4. Planetary Parameters

Planetary parameters for the majority of KOIs are based upon fitting the Mandel & Agol (2002) transit model to the Q1–Q17 Kepler flux time series data. The model was fit to the PDC light curves available at the MAST at the time they were fit. For those KOIs that were designated prior to the start of the Q1–Q17 DR24 vetting activity, these light curves correspond to Data Releases 21–23. For those KOIs designated as a result of the Q1–Q17 DR24 activity, DR24 PDC light curves were utilized. For those KOIs newly designated as a result of the Q1–Q17 DR24 activity, DR24 PDC light curves were utilized.

The fitting procedure is the same as that described in Rowe et al. (2013). To summarize, the procedure assumes a circular orbit and fits for the stellar density, impact parameter, radius ratio, period, and epoch. The stellar parameters (see below) and associated uncertainties are used to calculate values such as planetary radius and insolation flux. To best estimate the posterior distribution on each fitted parameter, a MCMC approach was used to account for strong correlations between variables (especially stellar density, impact parameter, and radius ratio). The error bars reported for these values encompass 68% of the posterior distribution, emulating one-sigma error bars.

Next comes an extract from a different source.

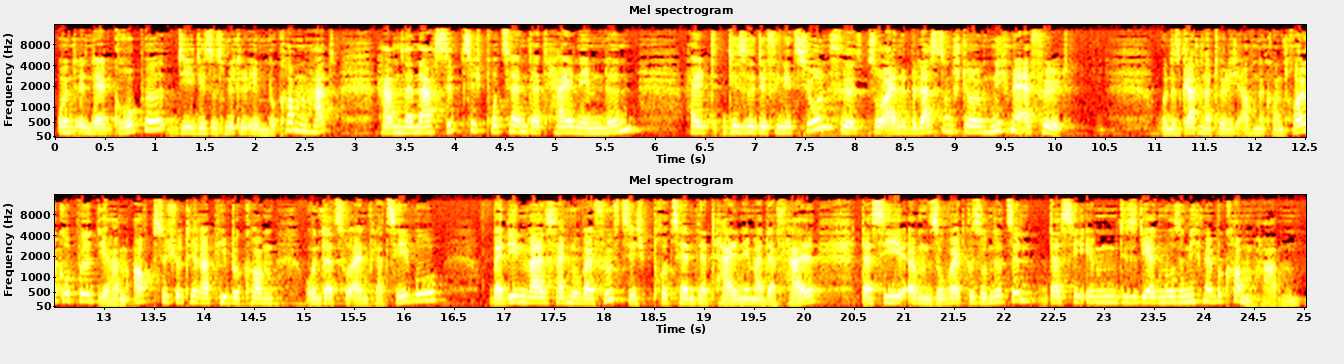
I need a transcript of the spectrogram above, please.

Note that the parameters given in the table are based on the best-fit model, not the median value of the MCMC chains (see Rowe and Thompson 2015).

For some very low signal-to-noise false positives, the above fitting procedure was unsuccessful. In these cases the catalog contains the period, epoch, and transit duration, with no error bars, as reported by the original DV report for each TCE. These cases are identified by the column "Planetary Fit Type" being set to "none".

5. Stellar Parameters

Understanding the stellar population is required in order to understand the planet population found in this transit survey. By combining the works of many published sources, Huber et al. (2014) characterized the entire sample of stars observed by Kepler. This stellar catalog was utilized by the Q1–Q16 KOI catalog. An update to a subset of the stars was subsequently performed to create the Q1–Q17 DR24 stellar table (Huber 2014).

KOIs in the Q1–Q17 DR24 catalog that were designated prior to the start of the Q1–Q17 DR24 vetting activity were fit using stellar values from the Huber et al. (2014) Q1–Q16 stellar table. KOIs in the Q1–Q17 DR24 catalog that are newly designated use stellar values from the updated Q1–Q17 DR24 stellar catalog (Huber 2014). These stellar parameters can be accessed via the Kepler stellar data search interface. A few tens of KOIs have no published stellar information; for these, solar parameters are reported in the KOI table. The "Stellar Parameter Provenance" column will have a value of "q1_q17_stellar", "q1_q16_stellar", or "solar" if the stellar parameters are from the Q1–Q17 DR24 stellar catalog, the Q1–Q16 stellar catalog, or defaulted to solar values, respectively.